The treat posed by global warming is making it crucial to gain a better understanding of the cycling of carbon within the Earth system. One aspect of this is to gain greater knowledge of the sources, pathways and timescales of river export of both organic and inorganic carbon from terrestrial surface to the oceans. Geography and Biology faculty and students at the University of the Fraser Valley have been provided the opportunity to collaborate with Woods Hole Oceanographic Institution and Woods Hole Research Center Scientists through the time series analysis of geochemical parameters within the Fraser River basin. An aspect of this project is the ongoing collection and analysis of samples collected at Kanaka Creek in Maple Ridge and at Silver Creek in Mission, both tributaries of the lower Fraser River, since winter 2010. These samples are dissolved nutrients, major ions, and trace elements. Water chemistry parameters of dissolved oxygen, conductivity, temperature, pH, ORP (oxidation reduction potential)and turbidity were measured in situ with water quality sensors. Two years of data is providing a greater understanding of the geeochemical variation within these two tributary creeks. The results obtained from sampling these two tributaries will provide an insight into the impacts of agricultural activities and urban development on the geochemical variation of these tributary creeks.
Presented at International Meeting on Organic Geochemistry 2011
Exploiting isotopic, organic, and inorganic geochemical tracers of terrestrial matter in suspended particles of the Fraser River, British Columbia. Britta M. Voss,
Bernhard Peucker-Ehrenbrink, Timothy I. Eglinton, Valier Galy, Daniel B. Montluçon,
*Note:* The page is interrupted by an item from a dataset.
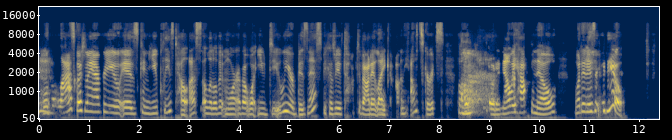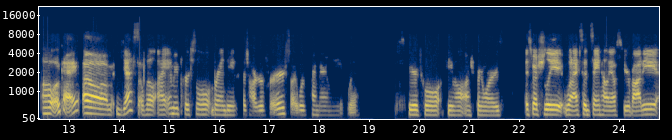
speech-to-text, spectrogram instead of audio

Ekaterina Bulygina, R. Max Holmes, Gregory Fiske, Li Xu, Sharon L. Gillies, Steven Marsh,
Alida Janmaat, Bryce Downey, Jenna Fanslau, Helena Fraser, Garrett Macklam-Harron
Presented at: American Geophysical Union, Fall Meeting 2010, abstract #H51A-0866
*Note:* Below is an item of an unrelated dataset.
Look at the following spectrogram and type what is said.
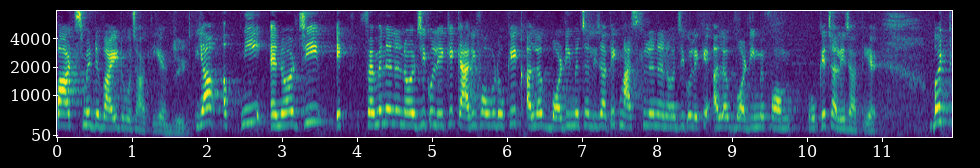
पार्ट्स में डिवाइड हो जाती है। या अपनी एनर्जी एक फेमिनिन एनर्जी को लेके कैरी फॉरवर्ड होके एक अलग बॉडी में चली जाती है एक मैस्कुलिन एनर्जी को लेके अलग बॉडी में फॉर्म होके चली जाती है। बट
Seasonal variability of river geochemistry in the Fraser River, British Columbia
Voss, B. M.; Peucker-Ehrenbrink, B.; Eglinton, T. I.; Montlucon, D.; Gillies, S. L.; Marsh, S.; Janmaat, A.; Downey, B.; Fanslau, J.; Fraser, H.; Macklam-Harron, G.
River systems play a dynamic role in the cycling of carbon between terrestrial and marine reservoirs. The response of these systems to global warming and human activities is uncertain, but likely to involve complex interactions between hydrologic and biogeochemical changes from the basin-scale (e.g. shifts in distribution, volume, and type of precipitation; ecosystem adjustments to land use changes) to particle-scale (e.g. changes in organic matter composition due to altered terrestrial vegetation, changes in sediment characteristics due to damming on individual watersheds). To address these processes in a manner relevant to their global scope, a campaign (funded by the National Science Foundation’s Emerging Topics in Biogeochemical Cycling initiative) is underway to study basin-wide geochemical characteristics of the dissolved, suspended, and bed loads of several major rivers. The Fraser River is of particular interest due to its diversity of geological terrain, seasonality of discharge, and limited damming. Field campaigns in summer 2009 and fall 2010 offer a detailed characterization of the stable and radiogenic isotope signatures of particulate and sedimentary organic carbon; dissolved nutrients, organic and inorganic carbon, and trace metal concentrations; and dissolved 87Sr/86Sr at multiple points along the Fraser main stem and many tributaries. The critical next step is to extrapolate this information across seasonal cycles throughout the year. To that end, a time series sampling program has been established near the Fraser River mouth. Since late 2009, samples for dissolved nutrients, major ions, and 87Sr/86Sr have been collected by colleagues and undergraduate students at the University of the Fraser Valley in Abbotsford, B.C. With a full year of monthly or more frequent samples, we can assess how river geochemistry changes in response to seasonal cycles of temperature and discharge in such a heterogeneous system. This aspect of the world river project will support estimates of annual fluxes and predictions of how river geochemistry may change under different climatic circumstances.